- Foods to prevent
- Easy steps for food safety
- Signs and symptoms of foodborne illness
- Whenever you suspect foodborne illness
- More Details
- Additional Sources
- The Importance of Food Safety
Food safety factors are essential for people both after and during cancer treatment. Cancer and cancer treatments, for example chemotherapy, radiotherapy, and stem cell/bone marrow transplantation, frequently weaken the defense mechanisms. This will make it harder for you to safeguard itself from foodborne illness, also known as food poisoning. Foodborne illness is because consuming food which contains dangerous bacteria, parasites, or infections.
Ask part of your wellbeing care team should you take special food safety steps. This discussion can include how you can securely handle, prepare, and store food. It’s also wise to discuss which foods you need to avoid and just how lengthy you need to take food safeguards, as needed.
Foods to prevent
Some foods possess a greater chance of becoming tainted with bacteria. Included in this are:
- Filthy fresh fruit and veggies, especially leafy vegetables that may hide dirt along with other contaminants
Easy steps for food safety
- Don’t buy food stored or displayed within an unclean area.
Prepare and cleanup foods carefully.
- Rinse all fresh vegetables and fruit under flowing water, and dry all of them with a clear towel or paper towel.
- Keep raw meat, chicken, and fish or their juices from other food. Bacteria can spread through connection with the meals or its liquid, causing mix-contamination.
Get rid of old food.
- Eat canned and packaged food before its expiration date (the “use by” or “best before” date).
Take safeguards when eating at restaurants.
- At restaurants, avoid buffets and salad bars where food sits out for any lengthy some time and touches lots of people. Food may become contaminated if somebody having a virus, frequently a norovirus, or any other “bug” handles it.
Prepare food right temperature. Make use of a food thermometer to look into the safe internal temperature of chicken and meat. For example, a hamburger ought to be cooked to a minimum of medium (160˚F or 71˚C). I believe listing of suggested internal cooking temperatures online from the U.S. Fda (Food and drug administration).
Chill food quickly. Refrigerate or freeze perishable food within 2 hrs of cooking or purchasing it (sooner in the sunshine.) Proper cooking destroys bacteria, however they can continue to grow on cooked food that’s overlooked too lengthy. Food kept in the refrigerator ought to be stored at below 40˚F (4˚C). And, food kept in the freezer ought to be stored below 32˚F (0˚C).
Thaw food correctly.
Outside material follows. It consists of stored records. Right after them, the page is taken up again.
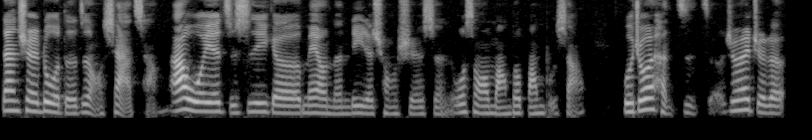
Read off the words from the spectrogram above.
但却落得这种下场。而、我也只是一个没有能力的穷学生，我什么忙都帮不上，我就会很自责，就会觉得。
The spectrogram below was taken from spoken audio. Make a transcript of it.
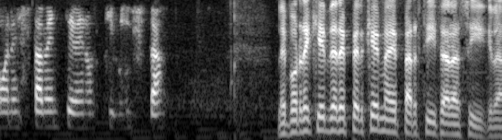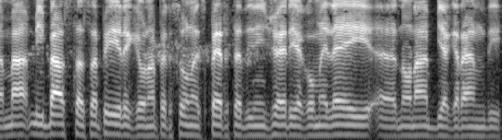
onestamente meno ottimista. Le vorrei chiedere perché mi è partita la sigla, ma mi basta sapere che una persona esperta di Nigeria come lei eh, non abbia grandi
Thaw frozen food within the refrigerator instead of at 70 degrees. You may also thaw food in frequently altered cold water or perhaps in the microwave, but prepare it when it thaws.
Consider your water source. Water sources, for example well water, could have potentially dangerous bacteria or chemicals. Community-provided plain tap water is okay for healthy individuals, but it’s not tested for safety for those who have weakened natural defenses. Make use of a water filtration to get rid of spores and cysts, in addition to trace organics and high metals, for preparing food and consuming. Various kinds of these filters are suitable for purchase in shops.
Signs and symptoms of foodborne illness
Signs and symptoms of foodborne illness differ with respect to the virus that triggers the condition. Most frequently, signs and symptoms are just like individuals from the stomach flu:
Time signs and symptoms begin can differ broadly. It might be inside a couple of hrs to ten days after consuming the tainted food, or perhaps later. With a few foodborne illnesses, signs and symptoms might not start until a couple of days later. Usually, however, people start queasy inside the first couple days after infection.
Whenever you suspect foodborne illness
- Call your physician immediately. Early treatment methods are important.
Diet Recommendations After and during Treatment
When you should Call the Physician During Cancer Treatment
U.S. Food & Drug Administration: Food Safety for those who have Cancer
U.S. Department of Health & Human Services: Food Safety